When Dave and I moved from Kiama to Sydney, I worked in a number of Performing Arts consultancy positions with the NSW Department of Education. This gave me the opportunity to be involved in some amazing programs. Highlights would have to be standing on the Sydney Opera House stage conducting massed choirs of up to 800 voices at Primary Choral Concerts. What a thrill that was. Other wonderful memories – organising kids from across the state to be part of the choirs at the Sydney 2000 Olympic and Paralympic Opening Ceremonies, and singing with them at the ceremonies. That was a major highlight. Another would be helping young singers find their performing feet. I remember Human Nature’s first ever public performance singing “Earth Angel” in a concert I was directing. I remember 15 year old Paulini turning up with a friend who was auditioning for a show in Bankstown, and asking – can I have a go too? She blew us away!
I’m very proud of my 20 year association with the Schools Spectacular. I started in stage management, then moved to conducting the massed choirs and working with the soloists – I did this for 10 years, and then I became Associate Director. Many of Australia’s top entertainers have come through “Spec” and are still friends – John Foreman, Human Nature (now performing a major show in Las Vegas), Paulini (of Australian Idol fame), The McClymonts, Felicity and Darren Coggan in country music, and Julie Goodwin who has a huge career ahead of her in Opera. Focus interviewed Julie in the October issue when she came to Port to sing in Choristers “Bach to Broadway” concert. It’s great to look back now and track the careers of the kids I’ve worked with through the Schools Spectacular. Many are doing really well now, in music varying from Opera to Cabaret and the record industry – both here and overseas.
> Tell us about your involvement with Hastings Choristers.
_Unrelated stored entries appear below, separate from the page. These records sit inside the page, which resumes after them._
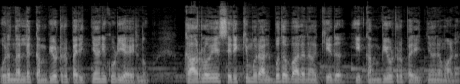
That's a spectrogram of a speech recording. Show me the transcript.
ഒരു നല്ല കമ്പ്യൂട്ടർ പരിജ്ഞാനി കൂടിയായിരുന്നു. കാർലോയെ ശരിക്കും ഒരു അത്ഭുത ബാലനാക്കിയത് ഈ കമ്പ്യൂട്ടർ പരിജ്ഞാനമാണ്.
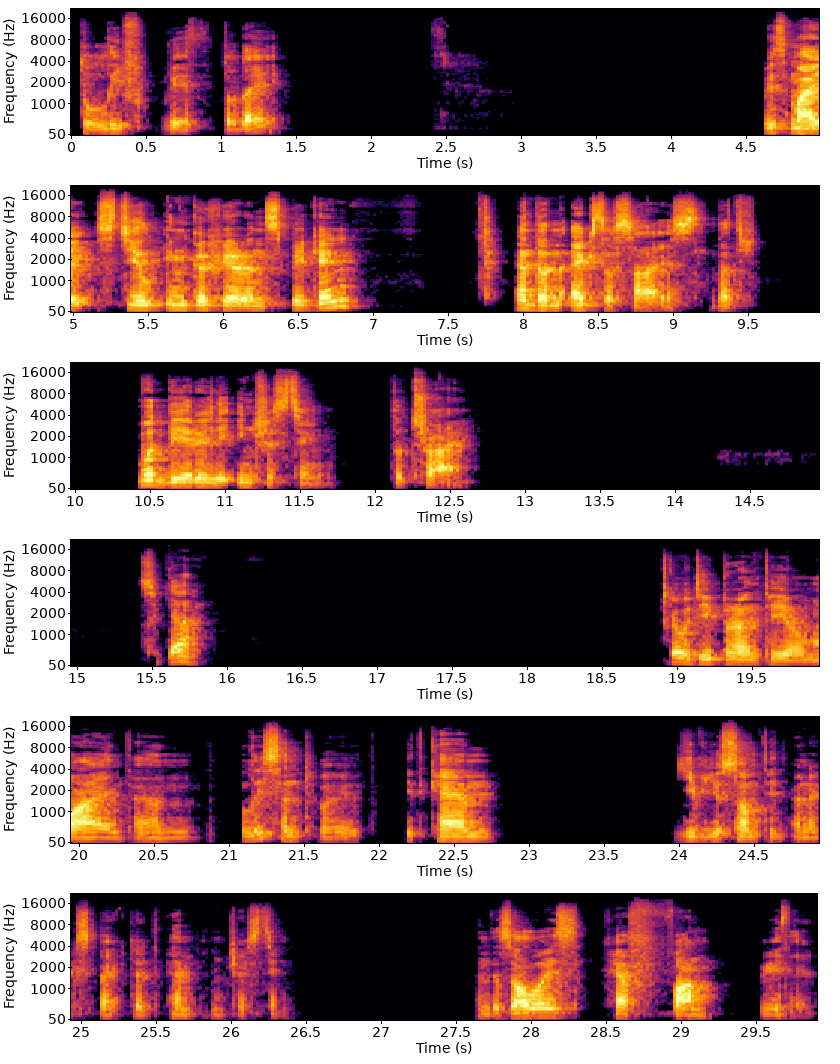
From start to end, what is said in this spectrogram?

When I first met Robyn Ryan 20 hears ago, she had just started a community choir in Port Macquarie. That of course was Hastings Choristers, which has gone from strength to strength, presenting 3 or 4 quality concerts each year. Joining Choristers was one of the first things I did when we came to Port. For years I had trained choirs and soloists, but not done much singing myself, so it was great to have a reason to be a performer again. I also made many new friends through the choir. There’s nothing like being part of shared music making – with everyone doing their utmost to get it right. We are starting working on “Christmas In The Glasshouse” now, which will be lighter Christmassy music. People can still join – I recommend it to anyone who loves to sing!
> What is life like in Port now and what do you get involved with?
I love our life now in Port. We live near the beach, which is spectacular! Every week is different. Dave utilizes his huge music collection by presenting two shows each week on Radio 2Way FM. Apart from joining Choristers, I have also rekindled my interest in art which gives me great enjoyment and I’ve had a modicum of success. I have joined Hastings Valley Fine Art Society – a fantastic group supporting local artists. I learn from Julie Goldspink and thank her for getting me started and for and inspiration. I was thrilled to have an exhibition of my work at Sunset Gallery in 2008.
Life is very busy now. I still continue to assist young singers when I can. I direct the North Coast’s Talent Identification Program (TIP), which is held here in Port Macquarie for students from public schools in the North Coast. I’ve also continued as a Director of Bankstown Council’s Talent Advancement Program, which means many trips to Sydney, and some touring – we’ve just returned from a Sister City Exchange to Japan.
> Final Say?
I think I’m so lucky. Even though I’ve officially retired, I’m still involved in the aspects of my career that I love most –singing, choirs, and working with young singers, and now I’ve added painting as another special interest. Port has so much natural beauty – and a great community feel- it’s a fabulous and vibrant place to live – I’m so happy to be here!sincerely thank Robyn and everyone else for the joy this brings me and for the camaraderie and challenge of Choristers. Port is a fabulous and vibrant place to live – I’m so happy to be here!
> Thank you Helen.